The World Bank in collaboration with the National Reconstruction Authority (NRA) has been developing a training manual for masons on “Making Homes Accessible to All”. The objective of the manual is to introduce the concept of accessibility to masons with the aim of building back better by keeping into consideration different needs of persons with disabilities/persons with functional limitations in reconstruction of houses.
The United Nations Convention on the Rights of Persons with Disability (2007) defines disability as “an evolving concept that results from the interaction between persons with impairments and attitudinal and environmental barriers that hinders their full and effective participation in society on an equal basis with others”. The training intends to facilitate the persons with disabilities to overcome environmental barriers by promoting homes that are accessible to all.
The aim is to build back better by ensuring the reconstructed houses are not only multi-hazard resistant, but also inclusive for all. The training will enable masons to assess specific needs of persons with disabilities/persons with functional limitations and incorporate accessibility elements in the houses so that they can perform their daily functions independently.

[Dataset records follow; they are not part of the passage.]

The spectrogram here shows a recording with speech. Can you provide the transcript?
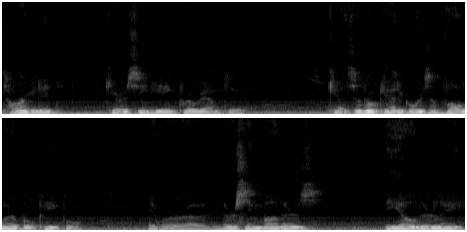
targeted kerosene heating program to ca- several categories of vulnerable people. They were uh, nursing mothers, the elderly,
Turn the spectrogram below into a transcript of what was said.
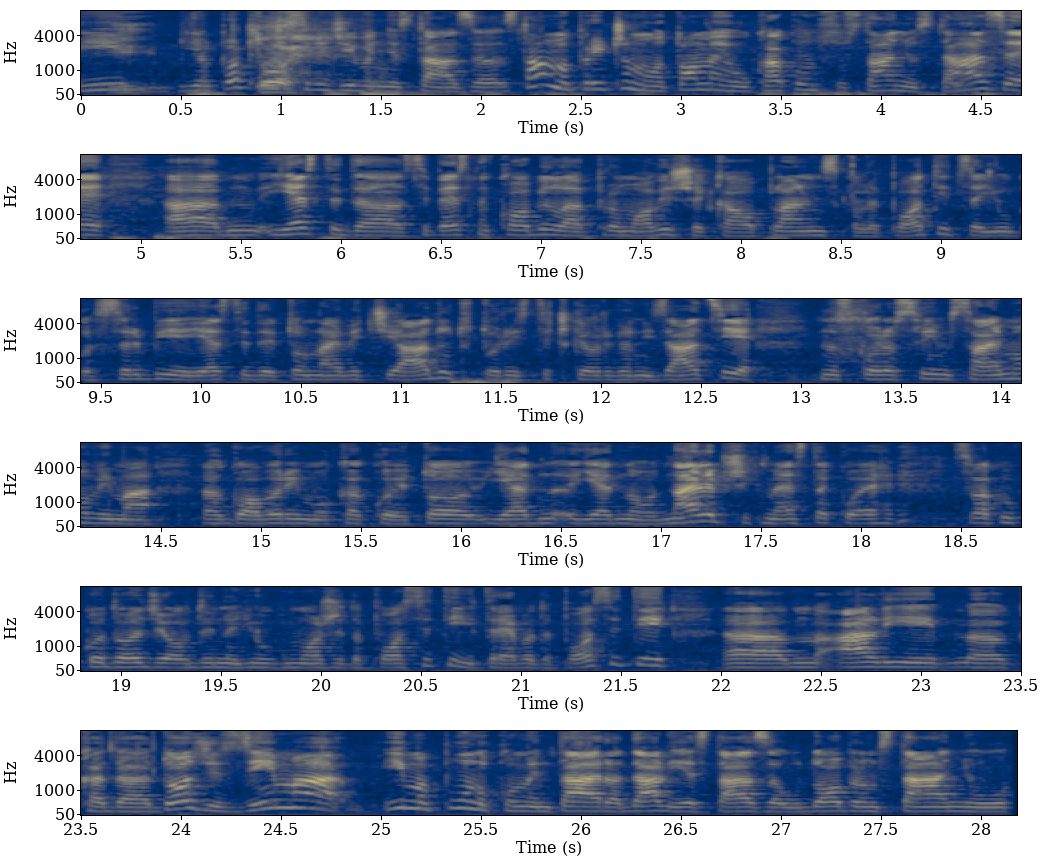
I, I je li počelo sređivanje staza? Stalno pričamo o tome u kakvom su stanju staze. A, jeste da se Vesna Kobila promoviše kao planinska lepotica Juga Srbije, jeste da je to najveći adut turističke organizacije. Na skoro svim sajmovima a, govorimo kako je to jedno, jedno od najlepših mesta koje svako ko dođe ovde na jug može da poseti i treba da poseti, um, ali uh, kada dođe zima ima puno komentara da li je staza u dobrom stanju, uh,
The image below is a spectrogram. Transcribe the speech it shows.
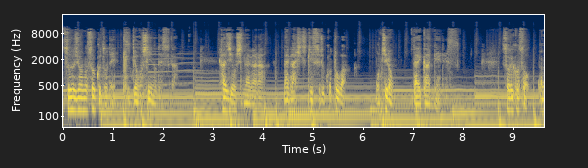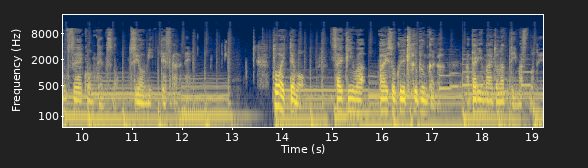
通常の速度で聞いてほしいのですが、家事をしながら流し聞きすることはもちろん大歓迎です。それこそ音声コンテンツの強みですからね。とは言っても、最近は倍速で聞く文化が当たり前となっていますので、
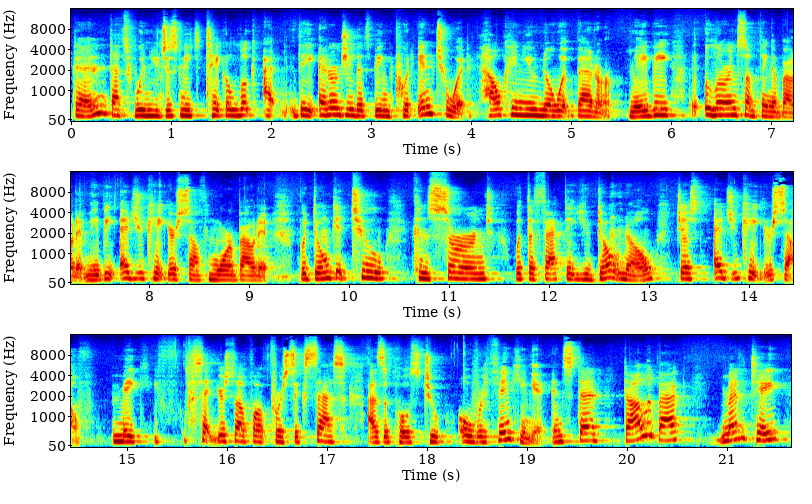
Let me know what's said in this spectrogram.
then that's when you just need to take a look at the energy that's being put into it. How can you know it better? Maybe learn something about it, maybe educate yourself more about it. But don't get too concerned with the fact that you don't know. Just educate yourself. Make set yourself up for success as opposed to overthinking it. Instead, dial it back, meditate,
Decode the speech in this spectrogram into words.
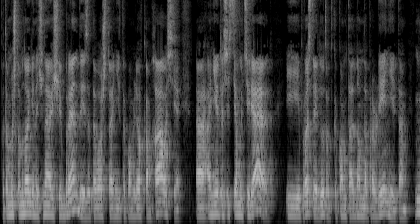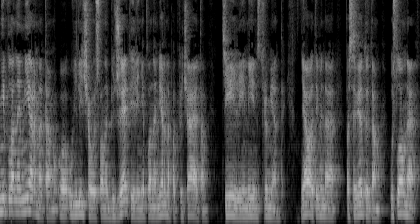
Потому что многие начинающие бренды из-за того, что они в таком легком хаосе, э, они эту систему теряют, и просто идут вот в каком-то одном направлении, там, непланомерно там увеличивая условно бюджет или непланомерно подключая там те или иные инструменты. Я вот именно посоветую там условно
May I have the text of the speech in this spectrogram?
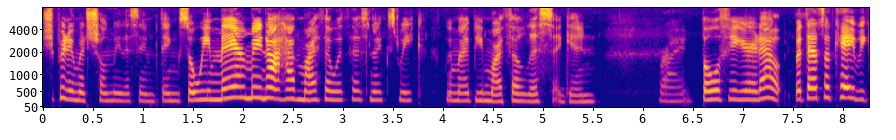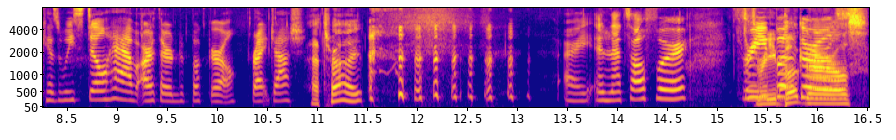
she pretty much told me the same thing. So we may or may not have Martha with us next week. We might be Martha Liss again, Right. but we'll figure it out. But that's okay because we still have our third book girl, right, Josh? That's right. All right, and that's all for Three book girls.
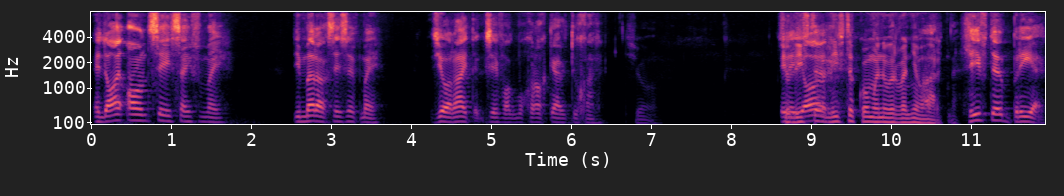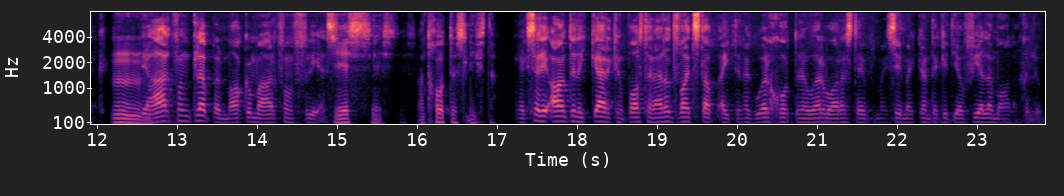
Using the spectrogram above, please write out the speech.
En daai aand sê sy vir my, die middag sê sy vir my, "Is jy alright?" Ek sê vir "Ek wil graag kerk toe gaan." Sjoe. So 'n liefde, jaar- liefde kom en oorwin jou hart, né? Liefde breek mm. die hart van klip en maak hom 'n hart van vlees. Yes, yes, yes. Want God is liefde. En ek sit die aand in die kerk en Pastor Harold White stap uit en ek hoor God in 'n hoorbare stem vir my sê my kind ek het jou vele male genoem.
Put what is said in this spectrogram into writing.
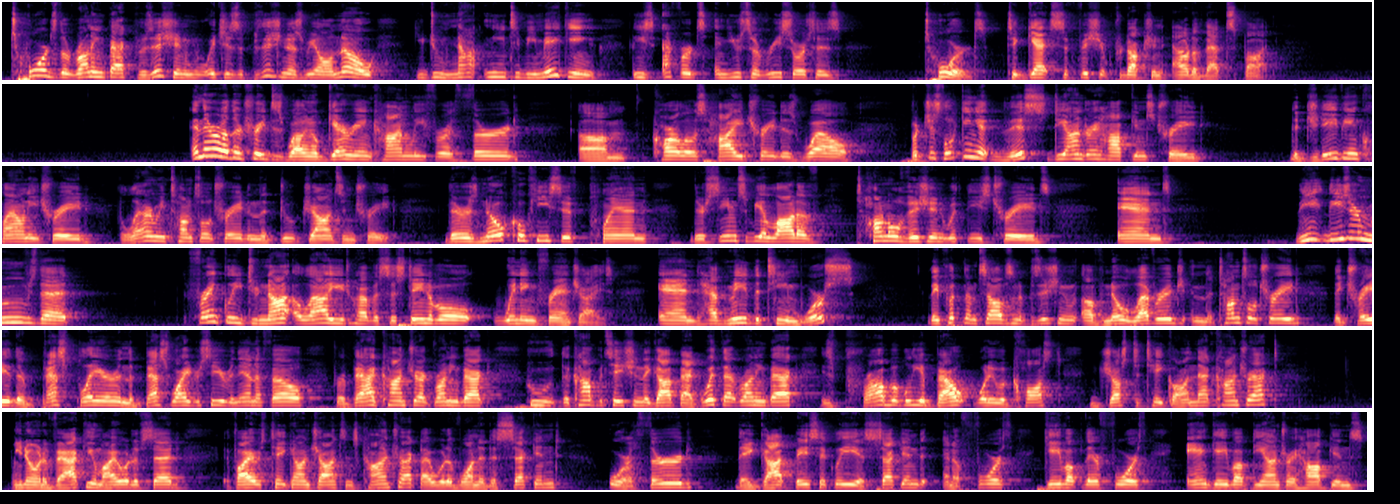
towards the running back position, which is a position, as we all know, you do not need to be making these efforts and use of resources towards to get sufficient production out of that spot. And there are other trades as well. You know, Gareon Conley for a third, um, Carlos Hyde trade as well. But just looking at this DeAndre Hopkins trade, the Jadeveon Clowney trade, the Laremy Tunsil trade, and the Duke Johnson trade, there is no cohesive plan. There seems to be a lot of tunnel vision with these trades. And the, these are moves that, frankly, do not allow you to have a sustainable winning franchise and have made the team worse they put themselves in a position of no leverage in the Tunsil trade. They traded their best player and the best wide receiver in the NFL for a bad contract running back who the compensation they got back with that running back is probably about what it would cost just to take on that contract. You know, in a vacuum, I would have said if I was taking on Johnson's contract, I would have wanted a second or a third. They got basically a second and a fourth, gave up their fourth, and gave up DeAndre Hopkins.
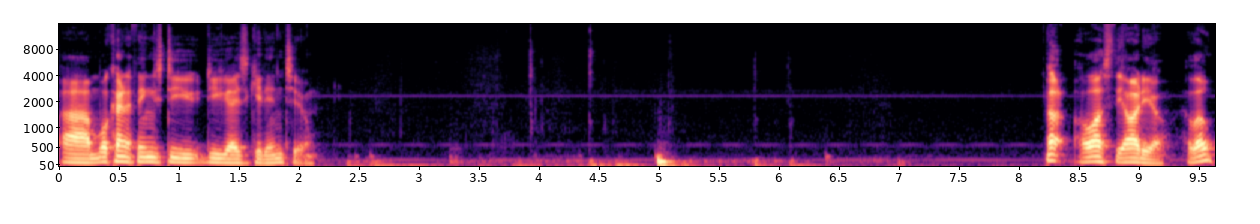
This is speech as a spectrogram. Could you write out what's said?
um, what kind of things do you do you guys get into? Oh, I lost the audio. Hello.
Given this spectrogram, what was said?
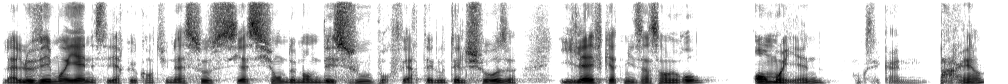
La levée moyenne, c'est-à-dire que quand une association demande des sous pour faire telle ou telle chose, il lève 4500 euros en moyenne, donc c'est quand même pas rien.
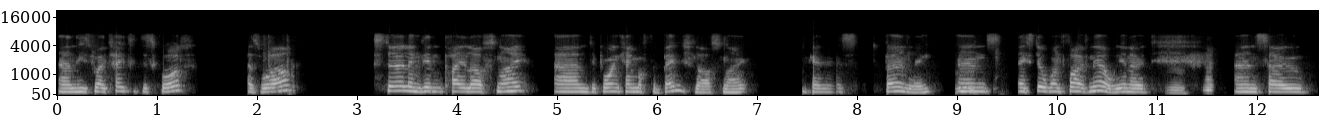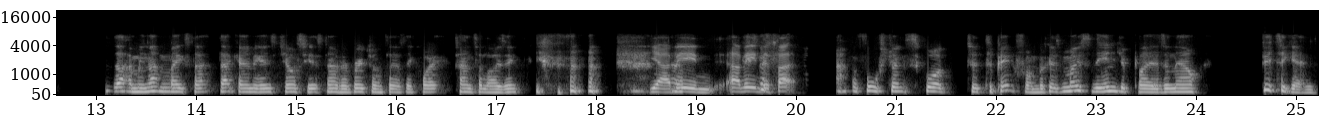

The manual starts with the definitions of “persons with disabilities” and “persons with functional limitations” and moves towards concept of accessibility. By presenting barriers that persons with disabilities/persons with functional limitations encounter in the course of performing simplest of daily functions, the manual delves into how a simple structural/non-structural solution can assist them in overcoming those barriers. Some practical solutions have been presented keeping in view the contextual realities of rural areas of Nepal and availability of construction materials, with the aim of promoting local practices and indigenous knowledge.
Accessibility is beyond ramps
Pilot Training of Trainers (ToT) was delivered to the focal engineers of NRA from January 5-6, 2020. Thirty-six engineers from 14 severely affected districts, including 16 women, attended the ToT. By and large, the training was well received by the engineers. It was instrumental in changing the mindset of the trainee engineers as they had a limited understanding of disability/functional limitations and accessibility.
The training was also able to clarify some myths and misconceptions associated with building accessible homes such as “building accessible home is costly and too-technical”, “there are standard solutions” and “accessibility is useful only for persons with disabilities” among others. Most importantly, the training has been able to instill the understanding that accessibility is beyond ramp and accessibility helps people with functional limitations, elderly and pregnant women in addition to persons with disabilities in performing daily functions more independently.
While manual will guide the trainers, a mason handbook, which is also being developed, will guide the masons. The mason handbook is prepared with simple masonry language and pictorial depictions. The handbook starts with a checklist for needs assessment, which is expected to guide the masons in understanding need of the clientele they serve and plan accessibility elements accordingly in the design of the house, in coordination with the user himself/herself.
The project aims to build the capacity of masons in assessing the needs of the household members they serve and help build accessible homes by incorporating the structural and non-structural adjustment that suits the local context.
In this mission, Social Mobilizers will play a vital role of convincing households having family member with disability to build accessible homes. Therefore, Social Mobilizers, who are an integral part of the NRA’s socio-technical assistance, are provided training on basic understanding of “disability” and “accessibility”.
With regards to mobile masons, hands-on training is being planned, wherein masons will participate in the retrofitting/reconstruction of houses belonging to vulnerable beneficiaries with disabilities. Hope is that the trained masons will continue using their skillset beyond reconstruction thus contributing to build an inclusive and just society.